- _Task prompt_: Give back exactly the stretch of data below from the line holding "spectrogram transcript" through the line holding "Turn the spectrogram above into text.", both ends included, and leave the remaining lines out.

(Collected data entries)
========================
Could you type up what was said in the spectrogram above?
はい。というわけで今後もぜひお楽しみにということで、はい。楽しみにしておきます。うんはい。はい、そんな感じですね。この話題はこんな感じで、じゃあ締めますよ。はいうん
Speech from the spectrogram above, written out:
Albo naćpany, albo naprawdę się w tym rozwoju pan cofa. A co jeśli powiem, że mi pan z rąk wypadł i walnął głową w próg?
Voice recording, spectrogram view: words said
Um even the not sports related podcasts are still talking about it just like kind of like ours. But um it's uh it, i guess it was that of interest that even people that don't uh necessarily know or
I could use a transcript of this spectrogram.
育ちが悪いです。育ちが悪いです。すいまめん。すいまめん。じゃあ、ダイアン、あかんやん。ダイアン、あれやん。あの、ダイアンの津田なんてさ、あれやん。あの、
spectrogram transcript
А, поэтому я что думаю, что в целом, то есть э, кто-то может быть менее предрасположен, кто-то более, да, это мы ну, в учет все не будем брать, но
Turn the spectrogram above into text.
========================
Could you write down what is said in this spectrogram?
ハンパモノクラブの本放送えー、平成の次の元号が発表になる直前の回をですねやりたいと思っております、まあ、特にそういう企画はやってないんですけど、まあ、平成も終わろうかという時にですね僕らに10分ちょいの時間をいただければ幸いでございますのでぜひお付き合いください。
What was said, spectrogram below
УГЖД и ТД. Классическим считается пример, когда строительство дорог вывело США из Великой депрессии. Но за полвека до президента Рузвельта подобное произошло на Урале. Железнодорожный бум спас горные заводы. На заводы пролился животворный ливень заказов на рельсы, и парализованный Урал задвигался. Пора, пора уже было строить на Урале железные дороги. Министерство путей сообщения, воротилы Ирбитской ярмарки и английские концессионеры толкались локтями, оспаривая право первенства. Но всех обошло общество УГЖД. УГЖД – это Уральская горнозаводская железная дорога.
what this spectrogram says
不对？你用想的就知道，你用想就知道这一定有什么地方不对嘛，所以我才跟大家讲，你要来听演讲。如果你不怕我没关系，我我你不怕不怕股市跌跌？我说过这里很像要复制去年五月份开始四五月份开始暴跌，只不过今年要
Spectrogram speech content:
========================
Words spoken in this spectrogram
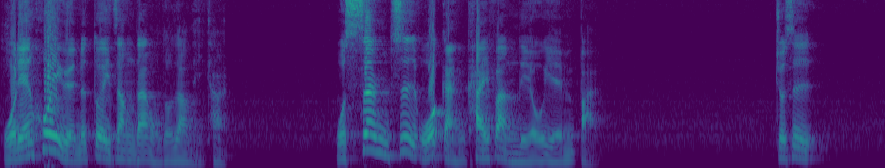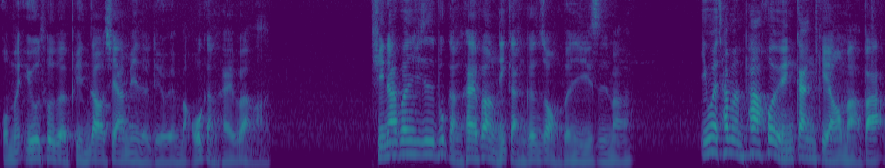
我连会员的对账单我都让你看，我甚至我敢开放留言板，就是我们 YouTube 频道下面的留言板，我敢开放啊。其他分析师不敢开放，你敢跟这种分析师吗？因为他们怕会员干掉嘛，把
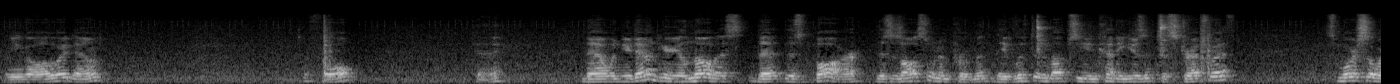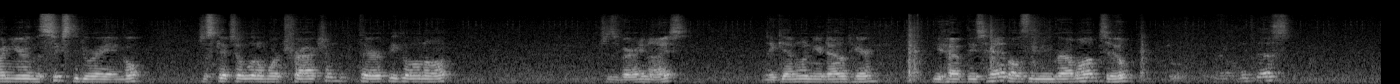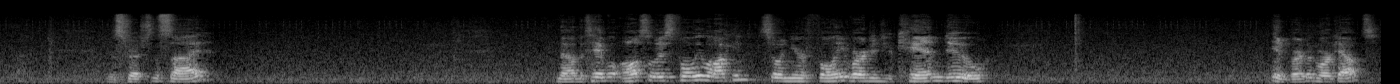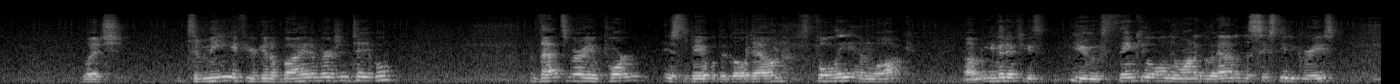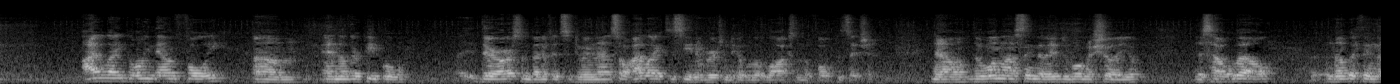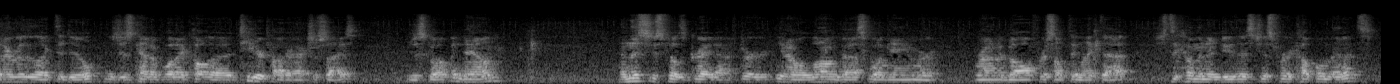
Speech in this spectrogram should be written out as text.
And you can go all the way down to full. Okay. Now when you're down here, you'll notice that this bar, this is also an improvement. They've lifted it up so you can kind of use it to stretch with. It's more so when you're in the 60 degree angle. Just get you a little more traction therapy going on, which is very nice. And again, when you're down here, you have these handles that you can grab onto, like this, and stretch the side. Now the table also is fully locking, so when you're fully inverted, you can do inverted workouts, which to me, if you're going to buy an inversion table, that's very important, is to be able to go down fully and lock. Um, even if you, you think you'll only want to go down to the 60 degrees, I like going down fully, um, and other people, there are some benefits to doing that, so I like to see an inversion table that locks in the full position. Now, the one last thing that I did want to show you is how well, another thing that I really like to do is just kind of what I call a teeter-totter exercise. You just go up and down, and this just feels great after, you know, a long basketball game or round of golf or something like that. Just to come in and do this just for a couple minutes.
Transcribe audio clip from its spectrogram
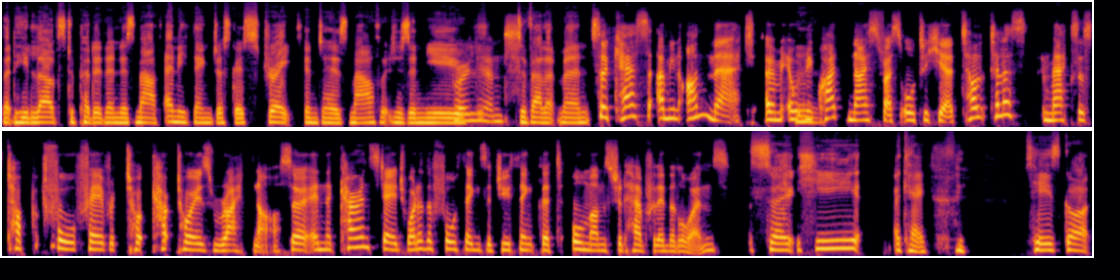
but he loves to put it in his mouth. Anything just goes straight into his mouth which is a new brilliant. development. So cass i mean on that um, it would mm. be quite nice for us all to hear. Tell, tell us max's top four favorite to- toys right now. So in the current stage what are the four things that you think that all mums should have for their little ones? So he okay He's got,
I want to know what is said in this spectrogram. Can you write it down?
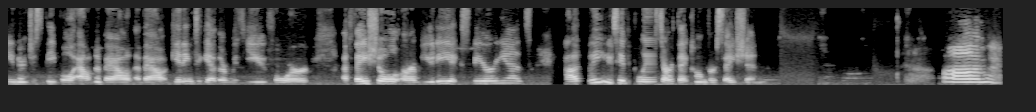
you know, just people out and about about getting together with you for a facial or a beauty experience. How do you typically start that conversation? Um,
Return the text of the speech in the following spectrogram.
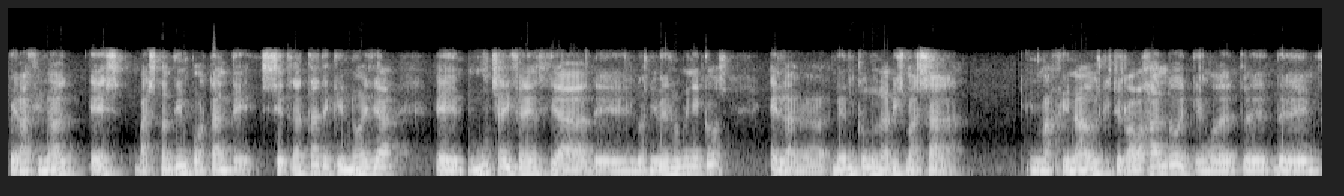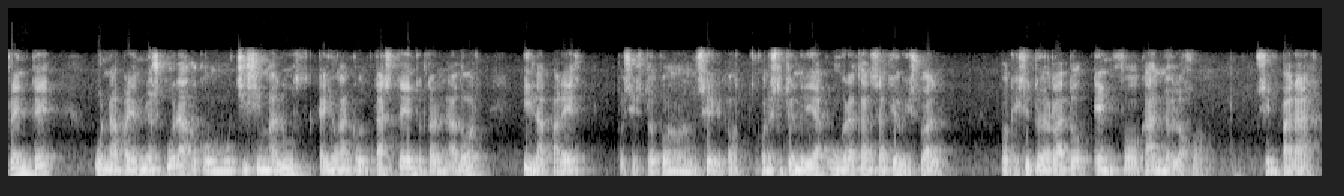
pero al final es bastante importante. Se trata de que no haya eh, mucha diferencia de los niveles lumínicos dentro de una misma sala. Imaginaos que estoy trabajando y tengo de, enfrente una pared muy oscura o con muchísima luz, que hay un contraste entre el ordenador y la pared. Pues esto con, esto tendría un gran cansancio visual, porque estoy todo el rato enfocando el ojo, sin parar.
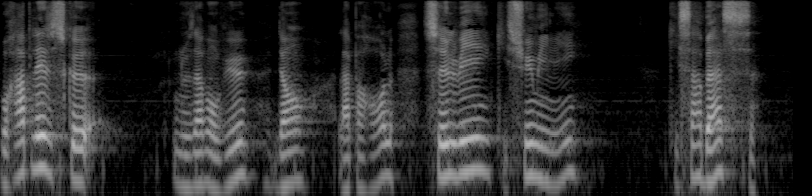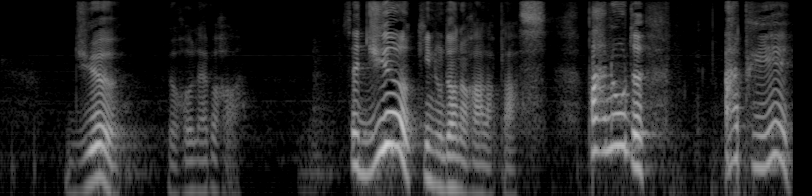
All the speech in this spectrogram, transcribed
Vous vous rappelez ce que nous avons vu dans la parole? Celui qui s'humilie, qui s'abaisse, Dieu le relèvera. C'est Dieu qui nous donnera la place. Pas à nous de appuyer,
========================
- _Written response_:
spectrogram transcript
А, поэтому я что думаю, что в целом, то есть э, кто-то может быть менее предрасположен, кто-то более, да, это мы ну, в учет все не будем брать, но
Turn the spectrogram above into text.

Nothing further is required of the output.